The President has no vision of ultimate harmony among nations. His National Security Strategy recognizes rivalry as an inevitable fact of international life. That may seem fatalistic, cynical or self-fulfilling to many people, but it also seems to mean that Trump is less likely to attribute rivalry to malevolence on the part of his foreign counterparts. That would explain why he perceives and presumably approaches Vladimir Putin and other actual or alleged authoritarians differently from they way liberals or neocons would. He is almost certainly not as naive on that subject as many critics suspect, though it's possible that he underestimates how far Putin may go to advance his country's interests. It should suffice to say that as far as Trump is concerned, no nation's system of government or the governmental style of its ruler makes it automatically an existential enemy or a permanent friend of the U.S. His stance alarms people who see a solidarity of democracies as essential in the face of the apparently eternal authoritarian challenge, and see that solidarity undermined by Trump's protectionism. It may be that just as statesmen of the past questioned whether another nation's sovereignty was worth the lives of his own soldiers, Trump may question whether an alliance of democracies is worth the jobs of his own voters. The wisdom of that view probably will be longer in the proving than many have jumped to conclude.
12 July 2018
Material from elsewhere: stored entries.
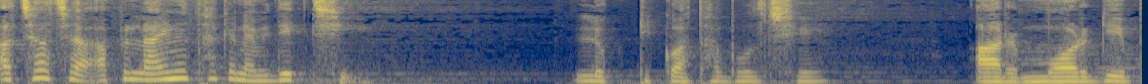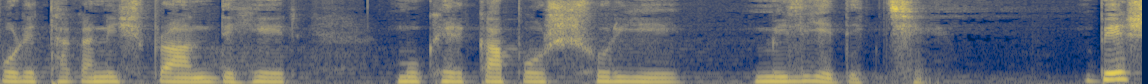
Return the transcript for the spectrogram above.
আচ্ছা আচ্ছা আপনি লাইনে থাকেন, আমি দেখছি। লোকটি কথা বলছে, আর মর্গে পড়ে থাকা নিষ্প্রাণ দেহের মুখের কাপড় সরিয়ে মিলিয়ে দেখছে। বেশ,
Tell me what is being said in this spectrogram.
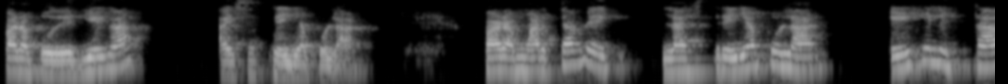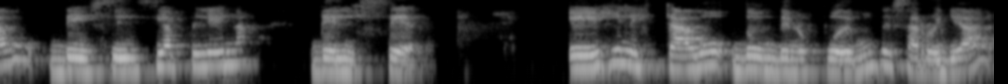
para poder llegar a esa estrella polar. Para Marta Beck, la estrella polar es el estado de esencia plena del ser. Es el estado donde nos podemos desarrollar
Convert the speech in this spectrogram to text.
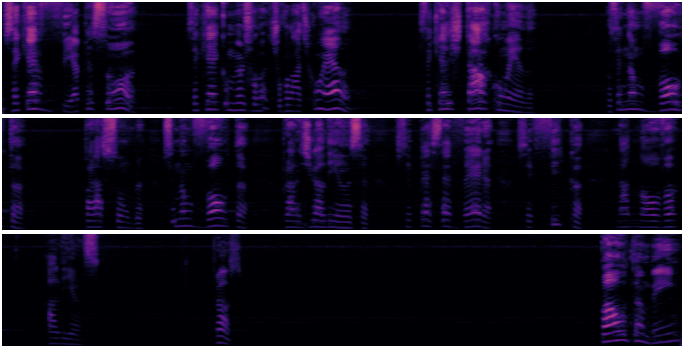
Você quer ver a pessoa. Você quer comer chocolate com ela. Você quer estar com ela. Você não volta para a sombra. Você não volta para a antiga aliança. Você persevera. Você fica na nova aliança. Próximo. Paulo também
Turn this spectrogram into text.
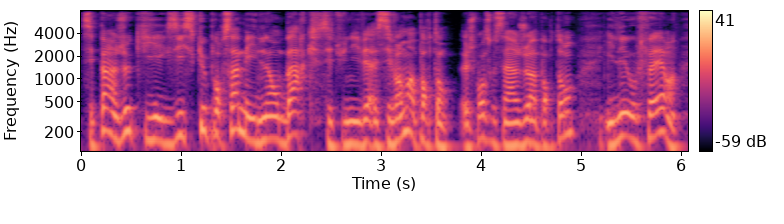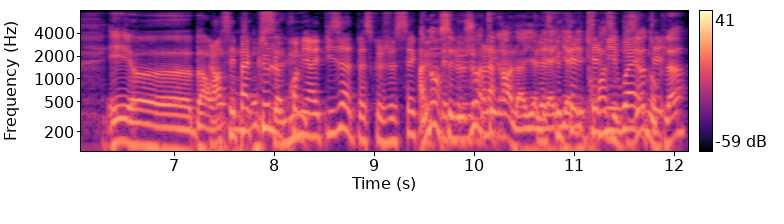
c'est pas un jeu qui existe que pour ça, mais il embarque cet univers. C'est vraiment important. Je pense que c'est un jeu important. Il est offert et euh, bah, alors c'est pas que le premier épisode parce que je sais que ah non c'est le jeu intégral. Il y a, il y a, les trois épisodes donc là.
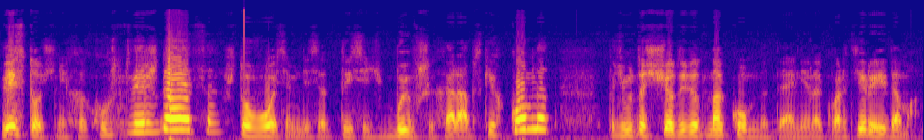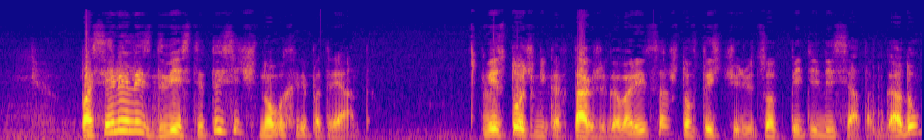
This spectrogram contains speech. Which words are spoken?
В источниках утверждается, что 80 тысяч бывших арабских комнат, почему-то счет идет на комнаты, а не на квартиры и дома, поселились 200 тысяч новых репатриантов. В источниках также говорится, что в 1950 году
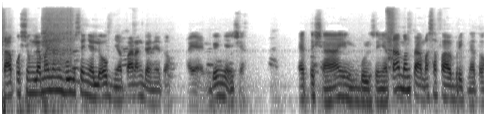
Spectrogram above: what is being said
Tapos yung laman ng bulsa niya, loob niya, parang ganito. Ayan, ganyan siya. Ito siya, yung bulsa niya. Tamang-tama sa fabric na to.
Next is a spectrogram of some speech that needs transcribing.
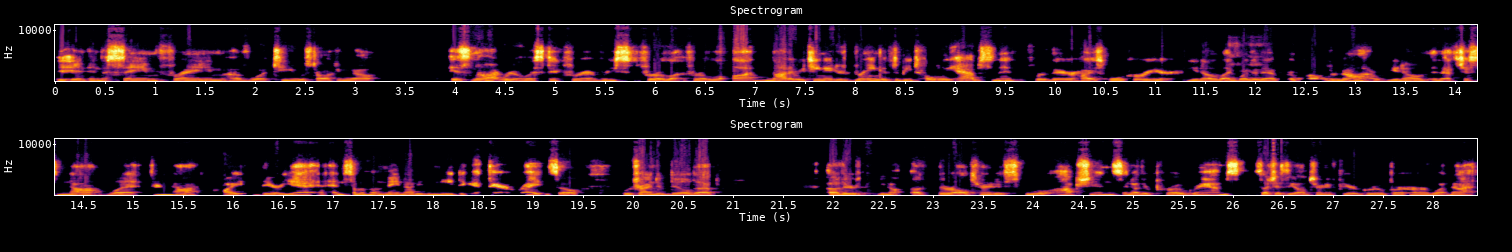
in, in the same frame of what T was talking about, it's not realistic for every for a lot for a lot. Not every teenager's dream is to be totally abstinent for their high school career. You know, like mm-hmm. whether they have problems or not. You know, that's just not what they're not quite there yet, and, and some of them may not even need to get there, right? And so we're trying to build up other you know other alternative school options and other programs such as the alternative peer group or, or whatnot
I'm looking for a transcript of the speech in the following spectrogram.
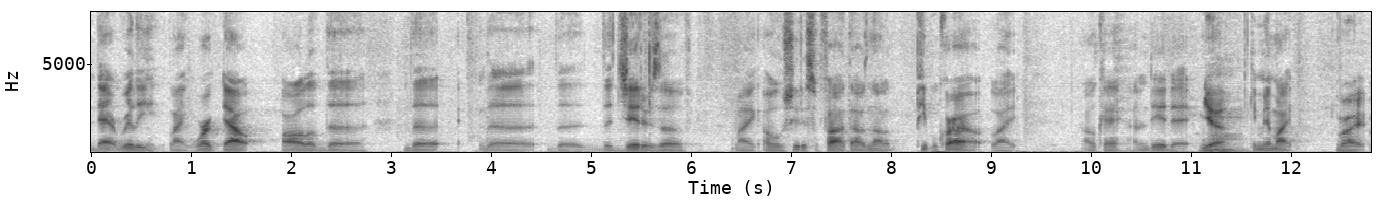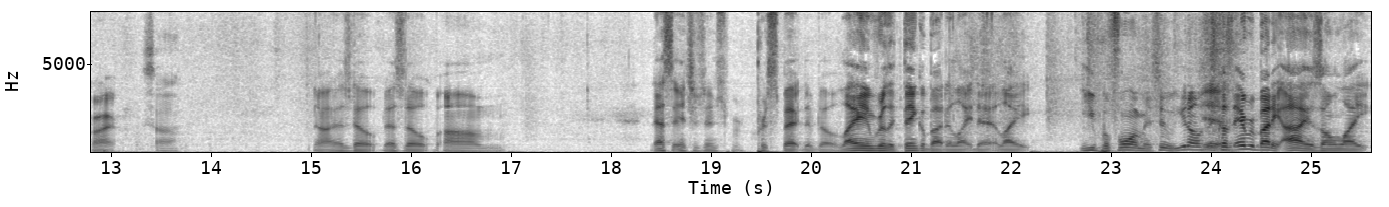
that really like worked out all of the the the the the jitters of like oh shit it's a five thousand dollar people crowd like okay, I done did that. Yeah. Give me the mic. Right. Right. So No, that's dope. That's dope. Um, that's an interesting perspective, though. Like, I ain't really think about it like that. Like, you performing too. You know what Yeah. Because everybody eye is on like,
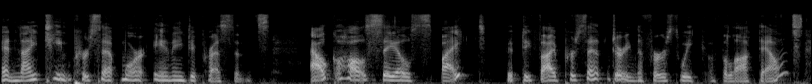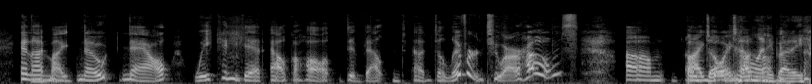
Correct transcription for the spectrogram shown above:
and 19% more antidepressants. Alcohol sales spiked 55% during the first week of the lockdowns. And I might note now we can get alcohol devel- uh, delivered to our homes um, by oh, don't going tell anybody.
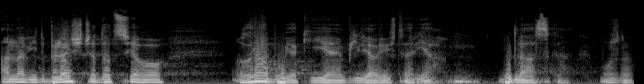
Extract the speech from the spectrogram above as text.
а навіть ближче до цього гробу, який є біля вівтаря. Будь ласка, можна.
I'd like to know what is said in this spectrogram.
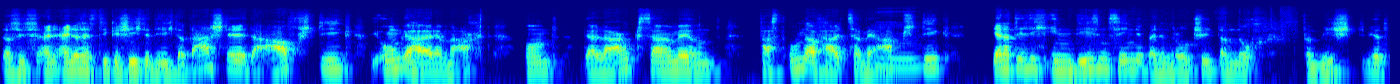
das ist ein, einerseits die Geschichte, die ich da darstelle, der Aufstieg, die ungeheure Macht und der langsame und fast unaufhaltsame mhm. Abstieg der natürlich in diesem Sinne bei den Rothschild dann noch vermischt wird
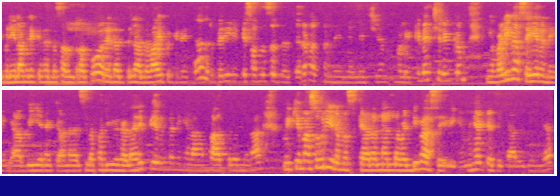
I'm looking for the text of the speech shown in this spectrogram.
இப்படி எல்லாம் இருக்குதுன்னு சொல்றப்போ ஒரு இடத்துல அந்த வாய்ப்பு கிடைத்தா அது பெரிய சந்தோஷத்தை தரும். நீங்க நிச்சயம் உங்களுக்கு கிடைச்சிருக்கும். நீங்க வடிவா செய்யற நீங்க அபி எனக்கான சில பதிவுகள் அனுப்பியிருந்த நீங்க நான் பார்த்திருந்தேன்னா முக்கியமா சூரிய நமஸ்காரம் நல்ல வடிவா செய்வீங்க. மிக கெட்டிக்காரு நீங்க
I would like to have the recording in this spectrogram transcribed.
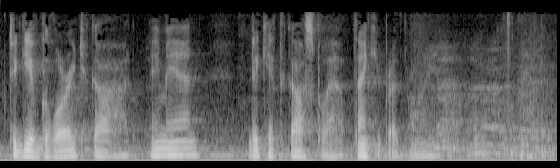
to give glory to God. Amen. To get the gospel out. Thank you, Brother Brian.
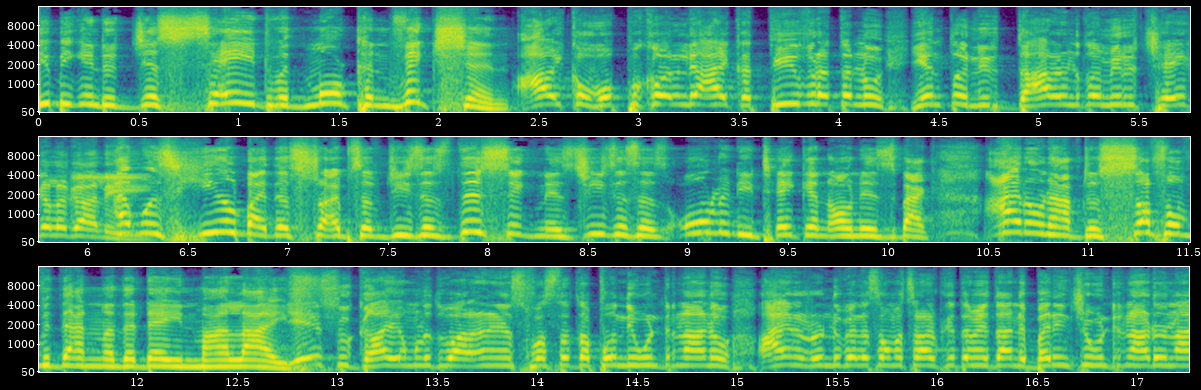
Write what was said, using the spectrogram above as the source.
You begin to just say it with more conviction. ఆ యొక్క ఒప్పుకోలని ఆ యొక్క తీవ్రతను ఎంతో నిర్ధారణతో మీరు చేయగలగాలి I was healed by the stripes of Jesus. This sickness, Jesus has already taken on his back. I don't have to suffer with that another day in my life. యేసు గాయముల ద్వారా నేను స్వస్థత పొంది ఉంటున్నాను ఆయన రెండు వేల సంవత్సరాల క్రితమే దాన్ని భరించి ఉంటున్నాడు నా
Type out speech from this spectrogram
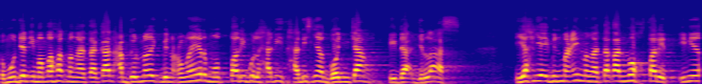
Kemudian Imam Ahmad mengatakan Abdul Malik bin Umair muttaribul hadis, hadisnya goncang, tidak jelas. Yahya ibn Ma'in mengatakan mukhtalid. Ini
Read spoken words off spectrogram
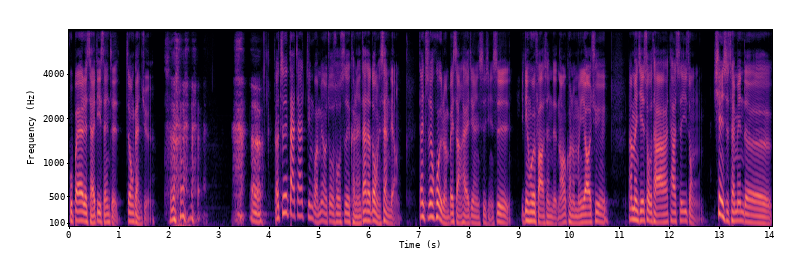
不被爱的才第三者。”这种感觉。嗯，那这是大家尽管没有做错事，可能大家都很善良，但就是会有人被伤害这件事情是一定会发生的。然后可能我们要去慢慢接受它，它是一种现实层面的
According to the Trump foreign policy, alliances should materially benefit the United States. That became most apparent when the President chided Germany this week for receiving energy from a Russian pipeline. That deal, he claimed, made Germany a "captive" of Russia, presumably because German dependence on the pipeline gives Vladimir Putin leverage in geopolitical disputes. It was clear from the context of his remarks, however, that Trump resented the Germans not making themselves more economically dependent on the U.S. From an early point in his presidency, Trump has made it clear that he wants European nations to buy more American energy, making himself an open economic rival to Russia by making his pitch to Eastern European countries. When dealing with NATO, he makes it more clear that the member states should show their gratitude to the U.S. not only buy contributing more to the common defense but by buying American more often. As usual, Trump's comments on NATO have alarmed established observers. They take alarm because they see NATO idealistically as something motivated by disinterested benevolence or by a principled defense of European national sovereignty against the perpetual threat of Russia. They see NATO as a matter of duty for the "leader of the free world" to which questions of compensation, much less profit, should be immaterial. Trump and his supporters take a more contingent view, and the President's demand that our allies come across with more money will most likely play well with Americans in general so long as it's understood that it will free up American resources for American needs. Few are likely to see his approach as the miserly shortsightedness described by many pundits and politicians. I see no reason not to expect Europe to contribute more to its own defense, so long as Europeans feel the need for an extensive defense establishment. But I can't help seeing the President's whining about that pipeline as somewhat venal and slightly childish in its intention to deflect persistent gossip about his own dependence on Russia. The alliance may not be the unconditional obligation some ideologues and geostrategists think it to be, but it isn't a protection racket either, and it's not unreasonable for people to worry when a statesman seems so openly to calculate the value of an alliance as a matter of profit and loss.